conference, where both sijes will en
ter into the spirit of conciliation. The
Sinn Feiners are prepared to forego
their demand of absolute Independ
ence, which will probably result In the
form of dominion - government now
used in Canada and Australia. "
King Oorge In Still Advisor ,,:
LONDON, July i (KM L Keen. V.
P. Staff Correspondent) Kjng George
continue to guide the British-Irish .
attempt for peace, conferring with.
Lord Middleton, the Irish-unionist,
leader, who gave the king a full ac
count of the Dublin conference when
an armistice between the British and
Sinn Fein force was signed. Middle-
win vuuien?( uuyn-
:im, . Vernier smm. preliml-
nary to opening the formal peace
treaty parley next week. The high
British government official intend trt
I spenu me weea-ena at cnequers.
Lloyd-George's country place, to di-"

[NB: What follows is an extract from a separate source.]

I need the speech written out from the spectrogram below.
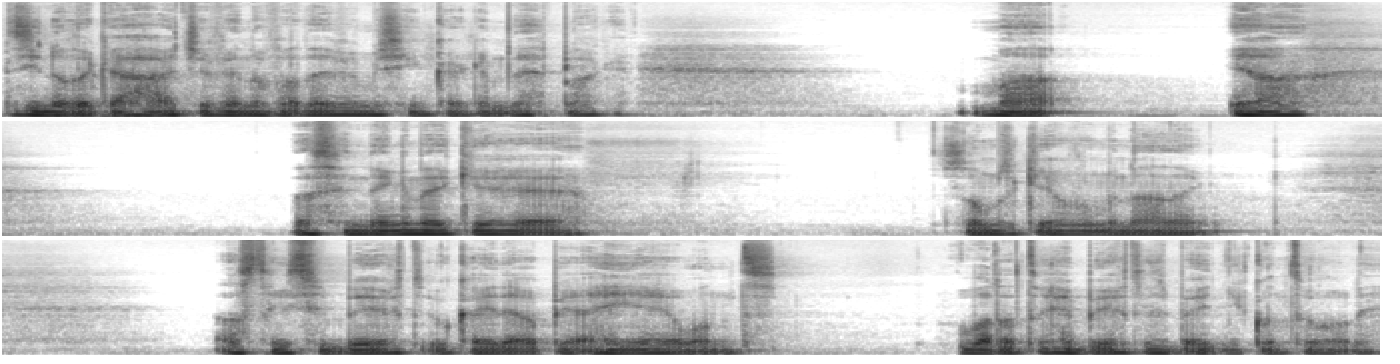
zien of ik een haartje vind of wat even. Misschien kan ik hem dichtplakken. Maar ja, dat zijn dingen dat ik er eh, soms een keer over me nadenk. Als er iets gebeurt, hoe kan je daarop reageren? Want wat er gebeurt is buiten je controle.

cuss the approaching conference.
London is jubilant with the restilt
of the peace negotiations and I con
fident that an end to the bitter strug
gle will be attained. .Smuts will prob
ably preside at the approaching con-"
ference. since he hold the confidence
of both Lloyd-George and De Valera.
Uoytl-Uiorge Accepts Invitation '
LONDON, July 8 (A. P.) Premier
Lloyd-George will accept De Valera' '
proposal and meet the Republican
leader probably next week to discuss
the basis for a formal conference.
The Irish office stated De Valera is
sued instructions to his supporters to
cea'se aJl attacks upon civilians nnd
discontinue all military maneuvers af
ter Monday noon. Optimism pervad
ed in official circles where the belief
is freely voiced that bloodshed in Ire
land Is nearing an end. The wbole
country is seething with talk of peace
Wood-lied at Cork
CORK, July 8 tl. K. S.) Despite a
truce virtually reigning in the Irish
capital, fresh bloodshed broke out
here toddy. John Melonej-, a former
soldier in the employ of the govern'
ment, was taken from hi home by
masked men and shot to death. Al
most simultaneously an attack was
made on the government barracks at
Kmly and one house was burned.
Quiet in Dublin
Dl'BLIN, July 9 (I. N. S.) Though
Cork dispatches Indicated that therar-
jrangements for an armistice have, not
! stopped the bitter warfare between.
he Sinn Fein and government forces,
the truce which will be effective
officially Monday noon, was virtually
in force here. Over the greater part
of Erin, for- the first time In year.
! the streets of ihe capital were not pa
I trolled by government troops, Th
lty was permeated with the atmos
f friendliness, and peace such
been unknown to the present
reigned. So wondrous I
the 'change in the population's temper
ithut Sinn Feiners were seen openly
j fraternizing with the British soldier.
instead of the soldier being jeered at
by ths hostile crowds.
SEATTLE. July 9 (A. P.) Fire
this afternoon. In the main dock of
the east waterway dock and wure
housa company properly on the
south water front, spread rapidly and
menaced other docks and warehouses.
Alt the down town apparatus wa
j rushed to the scene. A large quantity
of vegetale oil which was stored In
Ithe dock was soon ablaze. Shin
moored In the vicinity cast loose ant
headed down the enst waterway to
avoid the flame.
To show their contempt for burr
lar insurance, burglar in New York
City recently tore Into bit the pnllcv
of the man they were robbing ami
scattered the piece around tli '